Where in the records does the word "speaker" appear? Copy each line that holds it.
(AVAILABLE DATA begins)
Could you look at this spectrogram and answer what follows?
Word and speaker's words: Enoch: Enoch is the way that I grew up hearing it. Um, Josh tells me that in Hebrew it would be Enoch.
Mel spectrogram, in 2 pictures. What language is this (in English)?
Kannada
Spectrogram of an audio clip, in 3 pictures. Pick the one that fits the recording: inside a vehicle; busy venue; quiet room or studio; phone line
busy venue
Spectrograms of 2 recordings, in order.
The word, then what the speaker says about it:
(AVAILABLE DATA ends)
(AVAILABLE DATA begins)
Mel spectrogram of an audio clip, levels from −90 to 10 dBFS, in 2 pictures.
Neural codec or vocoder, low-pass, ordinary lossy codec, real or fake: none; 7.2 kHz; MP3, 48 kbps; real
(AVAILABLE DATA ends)
### [RESULT]
Word and speaker's words: Enoch: Enoch is the way that I grew up hearing it. Um, Josh tells me that in Hebrew it would be Enoch.
The word, then what the speaker says about it:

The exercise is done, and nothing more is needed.